Blackboard Bistro, owned by the Arc, provides job experience and customer service training to adults with developmental disabilities. According to manager and head chef David Doyle, four of the seven employees are individuals who receive Arc services.
“This job is rewarding,” Doyle said. “To see someone that may not have any customer service experience not only excel at their job but become the person people come in to see for their cup of coffee or know that they know their particular order before they even ask.”
“When I arrived at the Bistro in May of 2016 we had an employee that had been working at the Bistro since its opening in March of 2016. He became the ‘face of the franchise,'” Doyle recalled. “Everyone knew his name, he knew everyone’s name, he knew what they typically ordered, made suggestions to the customers. Everyone missed him when he was not here.”
When the man was hired as a part-time employee, he was still living at home with family, Doyle said. Soon Bistro brought him on full time. “He moved out of his family home and is living on his own. He is now employed in the community. That is success for us,” Doyle said.
A few doors down from Blackboard Bistro, the sounds of a rubber ball bouncing and sneakers squeaking on a polished floor echo through the hallways of what is now Rondout Municipal Center. The gym is pungent with ripe sweat. Six young men are finishing a pick-up game, 3-on-3. They jog back and forth between the two hoops a few times before one, wearing a backwards red hat, confidently calls “game” as he takes a 3-pointer that bounces off the rim. The players casually retreat to the wooden bleachers lining the wall of the gymnasium.
The Rondout Valley High School students—five seniors and one junior—come play after school “like four days a week,” the red-hatted one says.
They said there is nowhere else to play during the winter months.
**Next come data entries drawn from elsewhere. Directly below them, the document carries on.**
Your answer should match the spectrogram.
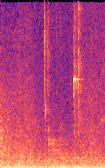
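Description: Two faint computer mouse clicks, about a second in and again just over half a second later, over near-silent room tone with a low steady hum.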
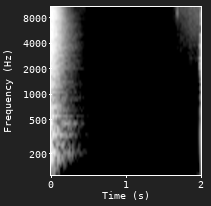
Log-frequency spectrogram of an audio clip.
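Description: A single snare drum hit played through a convolution reverb built from a room impulse response recorded with a sine sweep. Its short room tail dies away within about half a second.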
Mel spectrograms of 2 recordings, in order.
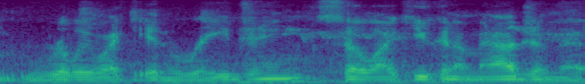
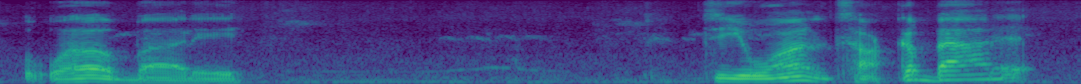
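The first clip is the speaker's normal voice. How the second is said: swooping, sing-song buddy voice, pitch swinging widely; 4 semitones higher than usual. Imagining a comedian telling the villain to calm down: Pauly Shore voice. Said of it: "Pauly Shore would be like".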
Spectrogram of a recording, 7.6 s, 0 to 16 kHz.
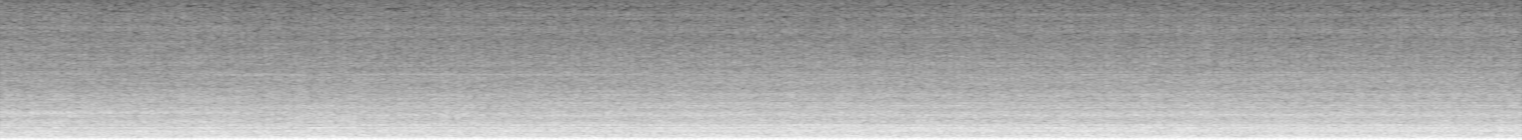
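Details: Honda EU2200i inverter generator, brand new just unboxed, running at steady constant speed during a fuel-shutoff test: even mid-pitched drone with no misses or knocks, running normally.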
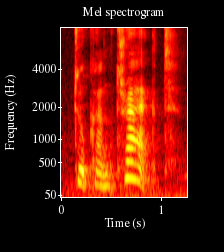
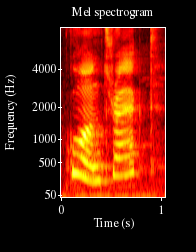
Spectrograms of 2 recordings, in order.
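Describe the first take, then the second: First: "contract" slowly, with TRACT stressed; weak first syllable, strong second in "contract", con-TRACT. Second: "contract" with CON punched higher and louder; stress on first syllable. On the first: Lecturer contrasting the word pair, "contract" stressed on TRACT. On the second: Lecturer comparing stressed and unstressed syllables, "contract" stressed on CON. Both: Shown as a demonstration. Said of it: "compare stressed and unstressed syllables in".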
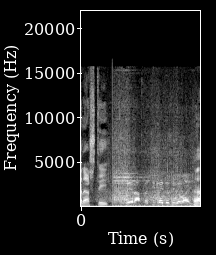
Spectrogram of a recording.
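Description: Road traffic noise in a jam, with engines running close by: a steady low rumble and a dense noisy wash, after a brief bit of speech at the start.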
“Not unless you want to drive up to Kingston” one who vaguely resembles Chad Michael Murray says. Their high school gym is “always being used” and the YMCA of Kingston and Ulster County is about a 25-minute drive from Rondout Valley High School. The boys only have to drive 10 minutes to Rondout Municipal Center after school.
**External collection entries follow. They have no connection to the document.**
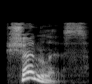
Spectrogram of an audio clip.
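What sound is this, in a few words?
"shunless", British English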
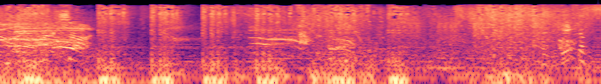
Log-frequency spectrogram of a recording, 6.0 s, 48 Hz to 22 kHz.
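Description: Dense gunfire fills a firefight in Mass Effect 2, with rapid overlapping shots, mechanical weapon clatter and bursts of loud fire, while voices talk over the combat.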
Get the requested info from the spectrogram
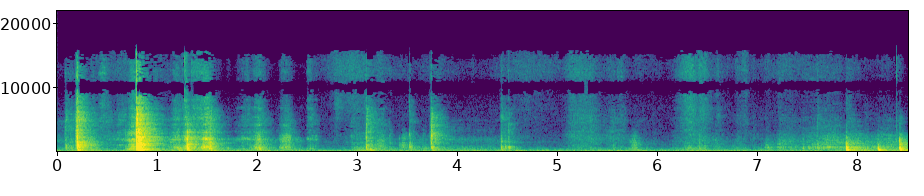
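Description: A wooden canvas board being fitted into a wooden U.Go portable easel box. A few sharp knocks and clicks come in the first second and a half, then lighter taps and rubbing, and another knock near the end.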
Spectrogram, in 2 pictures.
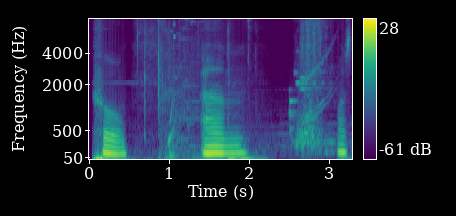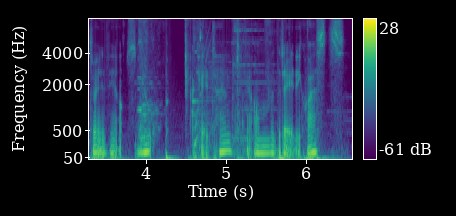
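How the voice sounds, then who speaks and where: A man's voice: medium pitch, fairly even intonation, unhurried, warm tone, faint music behind. A man giving casual live game stream commentary, muttering to himself in a dryly wry way.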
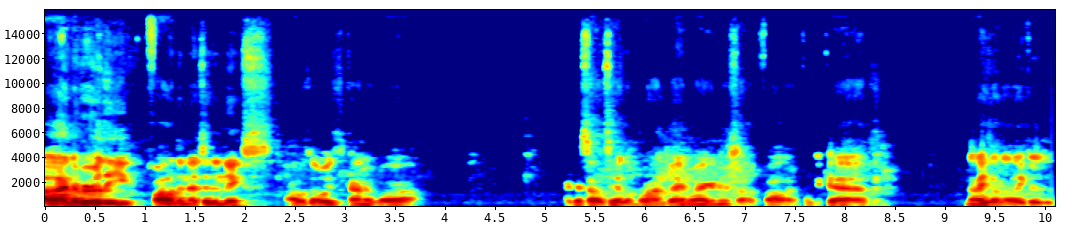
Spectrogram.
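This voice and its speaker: A man with a fairly low pitch talks at a fairly quick pace. His loudness swings widely, broken by long, frequent pauses. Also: ordinary pitch variation. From New Jersey. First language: Spanish. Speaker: basketball player. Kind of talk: interview. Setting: video call.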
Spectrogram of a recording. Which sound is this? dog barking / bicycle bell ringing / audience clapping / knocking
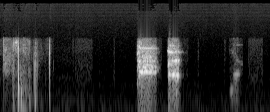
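dog barking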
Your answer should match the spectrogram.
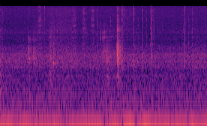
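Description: Faint, scattered taps and scratches of a stylus writing on a pen tablet, over a steady low background hum.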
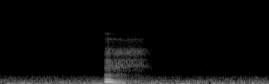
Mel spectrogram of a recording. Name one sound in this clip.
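A video game whooshes.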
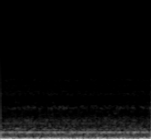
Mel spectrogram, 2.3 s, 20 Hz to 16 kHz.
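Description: Mercedes-Benz G400d's inline-six diesel idling, heard from inside the cabin as a steady low rumble.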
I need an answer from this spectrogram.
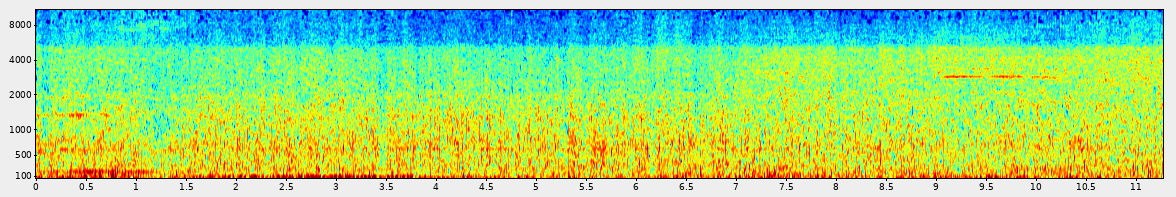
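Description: Heavy rain falling steadily, mixed with traffic on a wet road. A low engine rumble is prominent in the first few seconds.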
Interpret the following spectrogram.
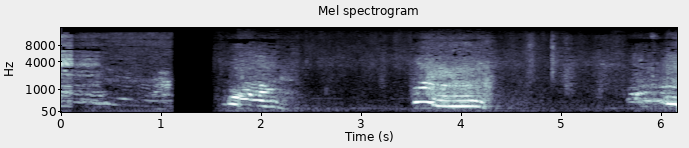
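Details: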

Though the building’s primary functions revolve around the municipal offices of Rosendale and Marbletown as well as those of private non-profit Arc of Ulster-Greene, it has also filled a community need for indoor recreational space. In the evenings the former school’s gymnasium is used for other recreational activities, such as children’s gymnastics and volleyball.
“It really has become a community center,” Rosendale Supervisor Jeanne Walsh said.
What started out as an extremely upsetting and stressful change in the community wound up saving the district money and filling major needs, some that were not even apparent. All because of the creative initiative of a man who did not want to see his community’s school rot away. What do we do with an empty school building? Not all communities will have the same answer, or any answer at all.